Docked back at Yokohama where we began the trip. We took a ship's tour of Tokyo that started with an hour long bus ride in morning traffic to go around 12 miles. First stop was a tsinto shrine to the Maori emperor built in the 1920s. Had to listen once more to the explanation of the different religions in Japan. The park was pretty but we were so shrined out. Next was a lunch of Japanese BBQ in a lovely garden restaurant. The chefs cooked everything on a big grill for the whole table. Fish and scallops, then vegetables, then beef and chicken. A refreshing mango sorbet with green tea to finish. Lunch was probably the highlight of the trip. On to the Imperial palace, which really is not a palace but a small brown building that you cannot see through the trees. Final stop was yet another Buddhist temple, this one in downtown Tokyo. Steven really wanted to have a rickshaw ride and he found a delightful driver willing to take us the short trip back to our bus pick up. I couldn't believe he could pull our combined weight but he did and gave us a good tour as well. We learned from him about how the boss at Asahi beer and Cup-O-Noodles gave money for the temple. Also saw the Asahi building that looks like a mug of beer. Back on the bus and another hour drive through traffic til we arrived back at the ship for the final time. Ate dinner then packed so the suitcases would be in the hall by 10:00.

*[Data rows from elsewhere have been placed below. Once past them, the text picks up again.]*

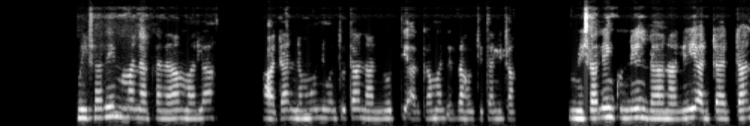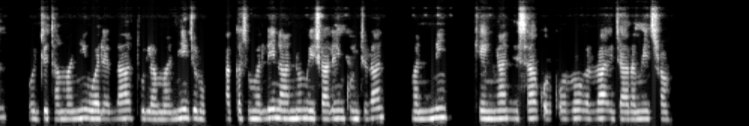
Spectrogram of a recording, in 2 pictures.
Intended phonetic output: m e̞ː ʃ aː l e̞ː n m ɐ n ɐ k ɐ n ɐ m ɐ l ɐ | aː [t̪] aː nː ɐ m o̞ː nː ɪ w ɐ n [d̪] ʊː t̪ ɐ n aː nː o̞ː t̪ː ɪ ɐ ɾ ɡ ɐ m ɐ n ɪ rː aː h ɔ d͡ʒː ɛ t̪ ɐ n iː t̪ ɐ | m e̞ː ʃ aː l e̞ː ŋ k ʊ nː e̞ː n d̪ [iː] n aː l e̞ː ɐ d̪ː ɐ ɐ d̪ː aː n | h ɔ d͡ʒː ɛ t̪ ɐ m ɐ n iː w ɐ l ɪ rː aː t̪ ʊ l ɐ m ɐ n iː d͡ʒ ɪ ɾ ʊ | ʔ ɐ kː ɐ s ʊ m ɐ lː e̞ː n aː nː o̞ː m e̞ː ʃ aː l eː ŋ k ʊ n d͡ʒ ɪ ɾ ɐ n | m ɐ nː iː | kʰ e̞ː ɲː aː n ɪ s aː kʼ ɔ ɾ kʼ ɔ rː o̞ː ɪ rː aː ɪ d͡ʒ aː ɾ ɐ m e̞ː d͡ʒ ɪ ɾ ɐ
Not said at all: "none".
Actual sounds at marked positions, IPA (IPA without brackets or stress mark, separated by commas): d̪, t̪, aː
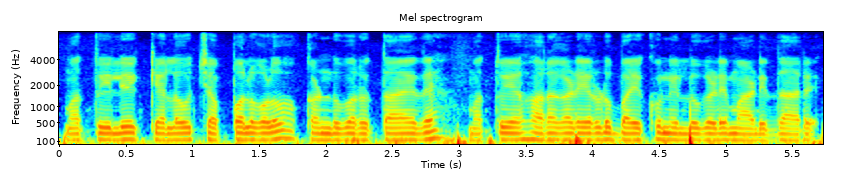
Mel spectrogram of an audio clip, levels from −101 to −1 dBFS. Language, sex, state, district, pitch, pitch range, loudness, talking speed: Kannada, male, Karnataka, Bidar, 125 Hz, 125-130 Hz, -25 LUFS, 145 wpm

A long travel day. Left the ship around 9:30. Hung out at the Tokyo airport for a few hours before the flight to LA. Really didn't get any sleep on the flight. A four hour layover in LA, then flight to Dallas, changed planes, and back to Baltimore. We got back Sunday afternoon, then back to work on Monday when the jet lag really hit. So that was our trip to Japan. The weather was fantastic, everything went smoothly, nobody died. I could have done with fewer temples, castles, and shrines, but all in all it was a good trip.